(Data records)
# # #
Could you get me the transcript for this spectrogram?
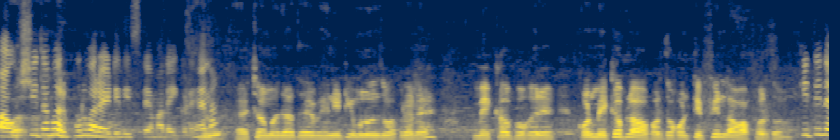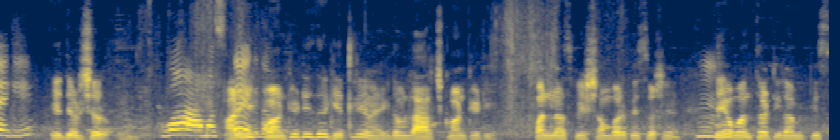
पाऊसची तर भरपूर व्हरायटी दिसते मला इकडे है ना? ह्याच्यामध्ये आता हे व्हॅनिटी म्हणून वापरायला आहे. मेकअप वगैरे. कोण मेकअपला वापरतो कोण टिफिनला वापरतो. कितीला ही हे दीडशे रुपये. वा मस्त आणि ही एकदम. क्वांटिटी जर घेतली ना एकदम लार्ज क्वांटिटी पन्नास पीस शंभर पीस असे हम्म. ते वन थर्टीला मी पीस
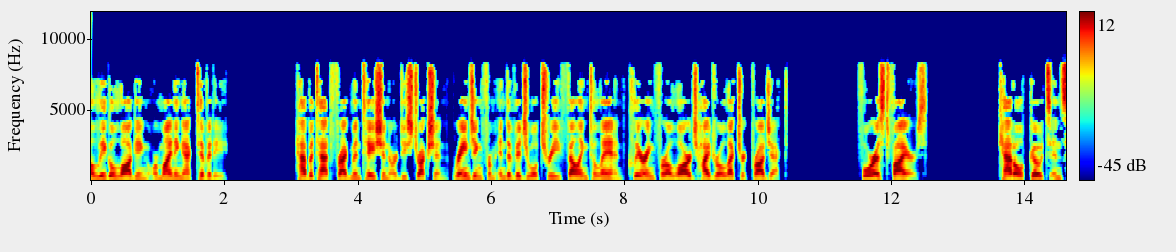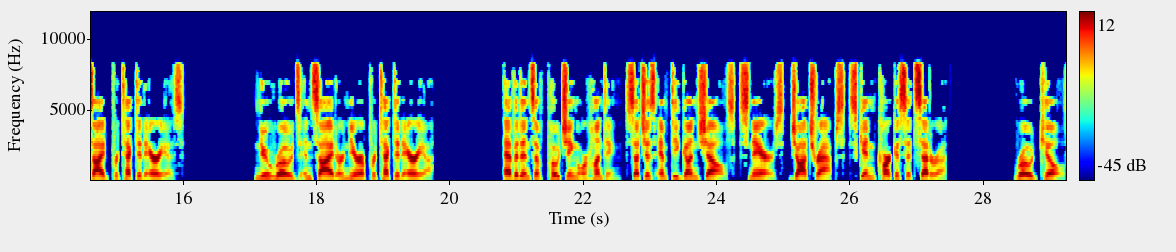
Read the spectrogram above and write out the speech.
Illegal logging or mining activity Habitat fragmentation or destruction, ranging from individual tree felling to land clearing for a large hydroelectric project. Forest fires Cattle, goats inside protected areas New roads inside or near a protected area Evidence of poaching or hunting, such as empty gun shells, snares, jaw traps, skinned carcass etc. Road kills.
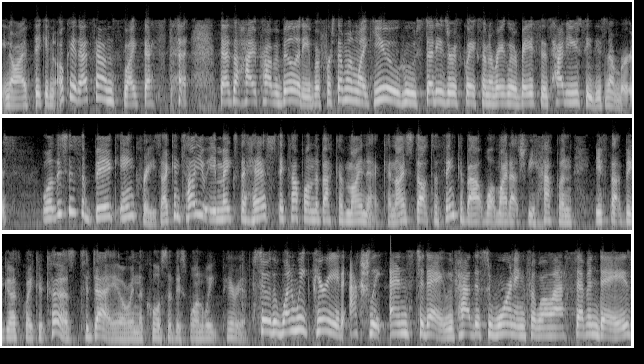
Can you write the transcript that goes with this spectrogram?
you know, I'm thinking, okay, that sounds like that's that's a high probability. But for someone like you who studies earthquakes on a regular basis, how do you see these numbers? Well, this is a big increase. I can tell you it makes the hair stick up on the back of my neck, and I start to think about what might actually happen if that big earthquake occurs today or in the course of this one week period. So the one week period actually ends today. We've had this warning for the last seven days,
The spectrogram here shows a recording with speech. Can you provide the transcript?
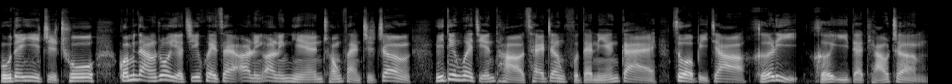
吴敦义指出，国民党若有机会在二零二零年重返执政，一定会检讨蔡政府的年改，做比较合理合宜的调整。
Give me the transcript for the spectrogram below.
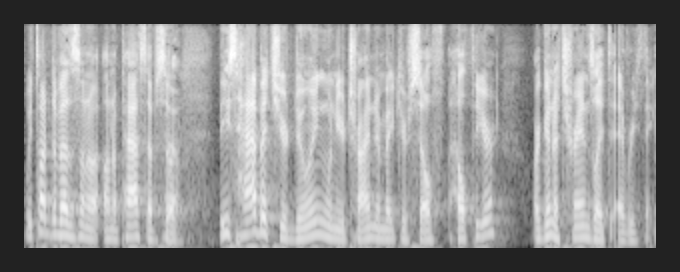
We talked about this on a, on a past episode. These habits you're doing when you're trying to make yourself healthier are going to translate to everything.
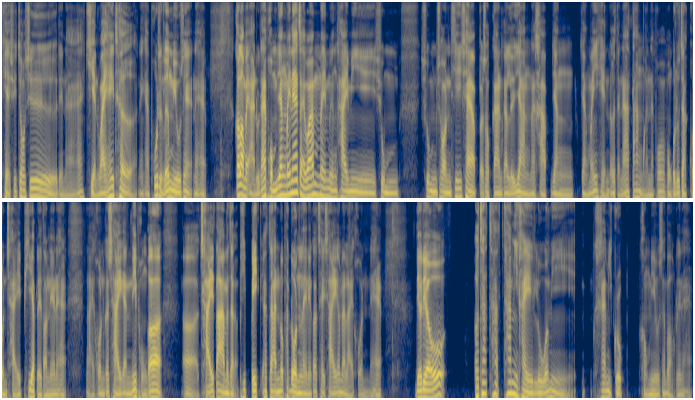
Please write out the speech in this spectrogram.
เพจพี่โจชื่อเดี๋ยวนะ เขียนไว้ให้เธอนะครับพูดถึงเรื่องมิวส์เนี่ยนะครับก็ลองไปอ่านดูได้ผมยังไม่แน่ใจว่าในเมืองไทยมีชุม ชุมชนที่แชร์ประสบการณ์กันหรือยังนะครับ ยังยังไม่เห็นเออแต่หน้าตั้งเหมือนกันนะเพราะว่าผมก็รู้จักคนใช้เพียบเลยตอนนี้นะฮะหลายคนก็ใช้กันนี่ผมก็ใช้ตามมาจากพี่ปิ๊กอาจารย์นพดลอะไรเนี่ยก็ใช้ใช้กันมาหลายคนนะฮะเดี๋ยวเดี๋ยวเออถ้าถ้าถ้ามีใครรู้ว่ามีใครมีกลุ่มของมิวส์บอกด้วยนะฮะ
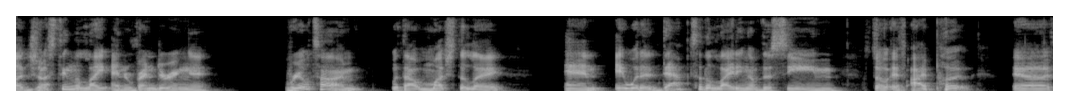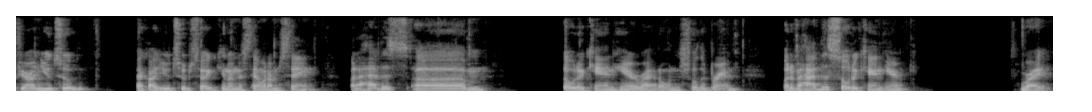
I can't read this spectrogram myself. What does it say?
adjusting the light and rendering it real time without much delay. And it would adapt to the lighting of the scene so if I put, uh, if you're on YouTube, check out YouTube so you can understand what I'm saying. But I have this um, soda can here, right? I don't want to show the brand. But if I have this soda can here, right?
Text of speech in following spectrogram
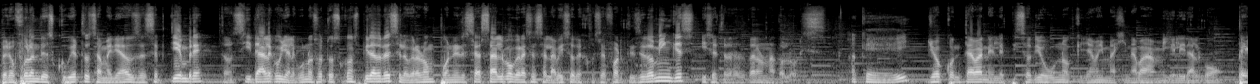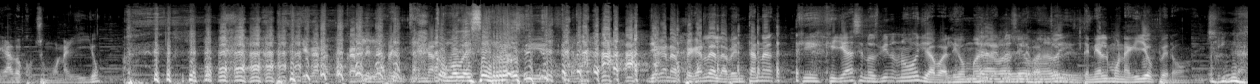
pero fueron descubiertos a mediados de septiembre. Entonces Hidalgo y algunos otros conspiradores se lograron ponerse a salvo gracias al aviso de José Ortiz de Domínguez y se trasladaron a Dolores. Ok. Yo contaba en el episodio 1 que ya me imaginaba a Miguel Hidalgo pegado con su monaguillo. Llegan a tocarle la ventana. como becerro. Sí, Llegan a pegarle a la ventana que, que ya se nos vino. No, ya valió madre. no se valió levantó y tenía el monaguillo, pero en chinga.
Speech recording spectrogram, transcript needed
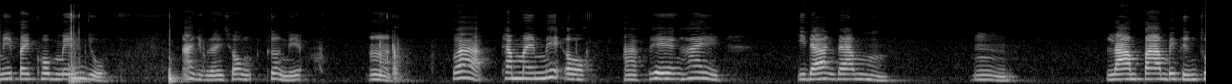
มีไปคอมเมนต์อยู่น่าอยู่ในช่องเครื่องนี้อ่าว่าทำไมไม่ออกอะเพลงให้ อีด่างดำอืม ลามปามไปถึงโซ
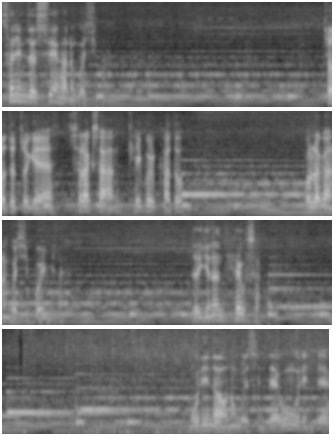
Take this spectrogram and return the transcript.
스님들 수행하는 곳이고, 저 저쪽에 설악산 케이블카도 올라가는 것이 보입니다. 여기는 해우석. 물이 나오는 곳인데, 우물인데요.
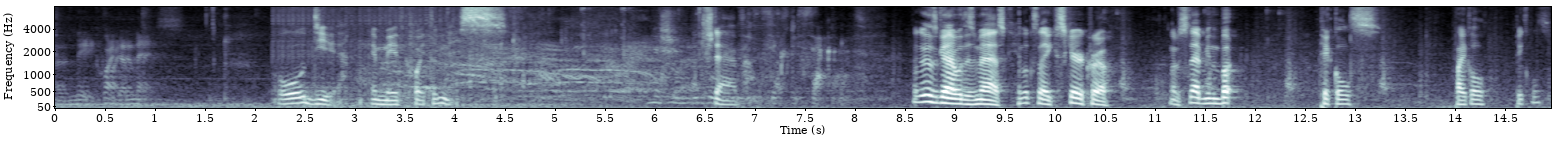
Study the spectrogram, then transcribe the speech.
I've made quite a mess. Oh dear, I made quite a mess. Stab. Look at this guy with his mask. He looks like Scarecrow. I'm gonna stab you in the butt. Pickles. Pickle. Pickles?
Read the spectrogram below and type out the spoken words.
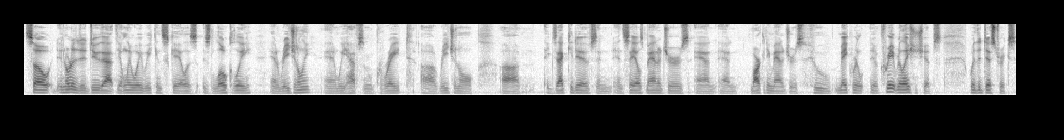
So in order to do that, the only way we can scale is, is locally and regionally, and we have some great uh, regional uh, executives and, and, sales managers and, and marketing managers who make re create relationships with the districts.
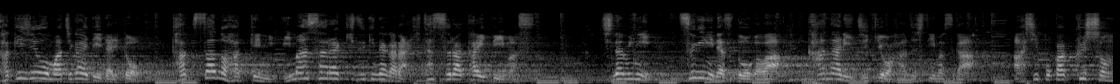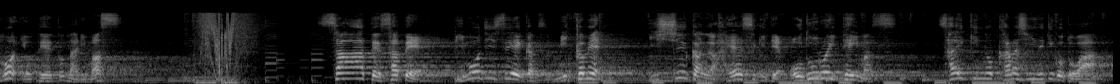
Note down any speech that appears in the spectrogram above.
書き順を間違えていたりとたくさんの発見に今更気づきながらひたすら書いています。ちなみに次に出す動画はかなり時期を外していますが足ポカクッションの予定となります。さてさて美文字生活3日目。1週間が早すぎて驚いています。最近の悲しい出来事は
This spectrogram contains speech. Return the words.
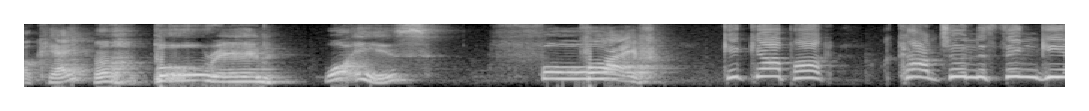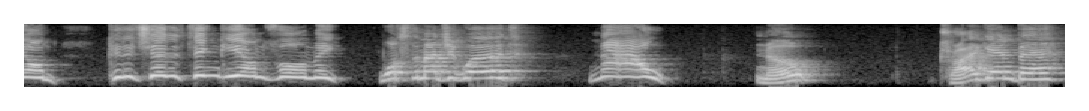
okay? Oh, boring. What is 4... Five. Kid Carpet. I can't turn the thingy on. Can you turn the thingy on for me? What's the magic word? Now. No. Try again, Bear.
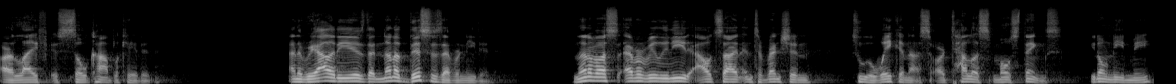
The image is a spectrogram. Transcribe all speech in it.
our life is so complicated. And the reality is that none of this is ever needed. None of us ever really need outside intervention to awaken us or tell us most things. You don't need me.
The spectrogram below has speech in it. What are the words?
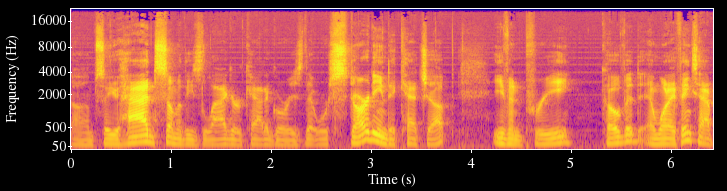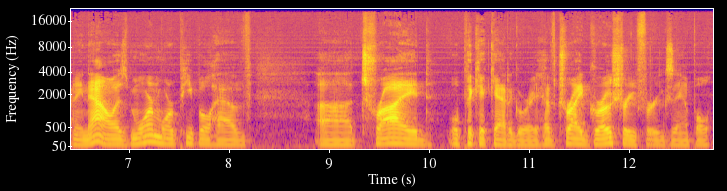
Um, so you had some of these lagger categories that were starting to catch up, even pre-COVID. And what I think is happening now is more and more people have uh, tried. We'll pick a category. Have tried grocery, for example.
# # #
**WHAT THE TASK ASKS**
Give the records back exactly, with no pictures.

**TASK RESULT**
Could you get me the transcript for this spectrogram?
पाऊसची तर भरपूर व्हरायटी दिसते मला इकडे है ना? ह्याच्यामध्ये आता हे व्हॅनिटी म्हणून वापरायला आहे. मेकअप वगैरे. कोण मेकअपला वापरतो कोण टिफिनला वापरतो. कितीला ही हे दीडशे रुपये. वा मस्त आणि ही एकदम. क्वांटिटी जर घेतली ना एकदम लार्ज क्वांटिटी पन्नास पीस शंभर पीस असे हम्म. ते वन थर्टीला मी पीस
Read the spectrogram above and write out the speech.
Illegal logging or mining activity Habitat fragmentation or destruction, ranging from individual tree felling to land clearing for a large hydroelectric project. Forest fires Cattle, goats inside protected areas New roads inside or near a protected area Evidence of poaching or hunting, such as empty gun shells, snares, jaw traps, skinned carcass etc. Road kills.
Can you write the transcript that goes with this spectrogram?
you know, I'm thinking, okay, that sounds like that's that's a high probability. But for someone like you who studies earthquakes on a regular basis, how do you see these numbers? Well, this is a big increase. I can tell you it makes the hair stick up on the back of my neck, and I start to think about what might actually happen if that big earthquake occurs today or in the course of this one week period. So the one week period actually ends today. We've had this warning for the last seven days,
The spectrogram here shows a recording with speech. Can you provide the transcript?
吴敦义指出，国民党若有机会在二零二零年重返执政，一定会检讨蔡政府的年改，做比较合理合宜的调整。
Give me the transcript for the spectrogram below.
We talked about this on a, on a past episode. These habits you're doing when you're trying to make yourself healthier are going to translate to everything.
Please write out the speech in this spectrogram.
เพจพี่โจชื่อเดี๋ยวนะ เขียนไว้ให้เธอนะครับพูดถึงเรื่องมิวส์เนี่ยนะครับก็ลองไปอ่านดูได้ผมยังไม่แน่ใจว่าในเมืองไทยมีชุม ชุมชนที่แชร์ประสบการณ์กันหรือยังนะครับ ยังยังไม่เห็นเออแต่หน้าตั้งเหมือนกันนะเพราะว่าผมก็รู้จักคนใช้เพียบเลยตอนนี้นะฮะหลายคนก็ใช้กันนี่ผมก็ใช้ตามมาจากพี่ปิ๊กอาจารย์นพดลอะไรเนี่ยก็ใช้ใช้กันมาหลายคนนะฮะเดี๋ยวเดี๋ยวเออถ้าถ้าถ้ามีใครรู้ว่ามีใครมีกลุ่มของมิวส์บอกด้วยนะฮะ
I can't read this spectrogram myself. What does it say?
adjusting the light and rendering it real time without much delay. And it would adapt to the lighting of the scene so if I put, uh, if you're on YouTube, check out YouTube so you can understand what I'm saying. But I have this um, soda can here, right? I don't want to show the brand. But if I have this soda can here, right?
Text of speech in following spectrogram
pero fueron descubiertos a mediados de septiembre. Entonces Hidalgo y algunos otros conspiradores se lograron ponerse a salvo gracias al aviso de José Ortiz de Domínguez y se trasladaron a Dolores. Ok. Yo contaba en el episodio 1 que ya me imaginaba a Miguel Hidalgo pegado con su monaguillo. Llegan a tocarle la ventana. como becerro. Sí, Llegan a pegarle a la ventana que, que ya se nos vino. No, ya valió madre. no se valió levantó y tenía el monaguillo, pero en chinga.
Speech recording spectrogram, transcript needed
มีไปคอมเมนต์อยู่น่าอยู่ในช่องเครื่องนี้อ่าว่าทำไมไม่ออกอะเพลงให้ อีด่างดำอืม ลามปามไปถึงโซ
Take this spectrogram and return the transcript.
스님들 수행하는 곳이고, 저 저쪽에 설악산 케이블카도 올라가는 것이 보입니다. 여기는 해우석. 물이 나오는 곳인데, 우물인데요.
Study the spectrogram, then transcribe the speech.
I've made quite a mess. Oh dear, I made quite a mess. Stab. Look at this guy with his mask. He looks like Scarecrow. I'm gonna stab you in the butt. Pickles. Pickle. Pickles?
Read the spectrogram below and type out the spoken words.
So in order to do that, the only way we can scale is, is locally and regionally, and we have some great uh, regional uh, executives and, and, sales managers and, and marketing managers who make re create relationships with the districts.
Note down any speech that appears in the spectrogram above.
書き順を間違えていたりとたくさんの発見に今更気づきながらひたすら書いています。ちなみに次に出す動画はかなり時期を外していますが足ポカクッションの予定となります。さてさて美文字生活3日目。1週間が早すぎて驚いています。最近の悲しい出来事は
This spectrogram contains speech. Return the words.
okay? Oh, boring. What is 4... Five. Kid Carpet. I can't turn the thingy on. Can you turn the thingy on for me? What's the magic word? Now. No. Try again, Bear.
The image is a spectrogram. Transcribe all speech in it.
our life is so complicated. And the reality is that none of this is ever needed. None of us ever really need outside intervention to awaken us or tell us most things. You don't need me.
The spectrogram below has speech in it. What are the words?
Um, so you had some of these lagger categories that were starting to catch up, even pre-COVID. And what I think is happening now is more and more people have uh, tried. We'll pick a category. Have tried grocery, for example.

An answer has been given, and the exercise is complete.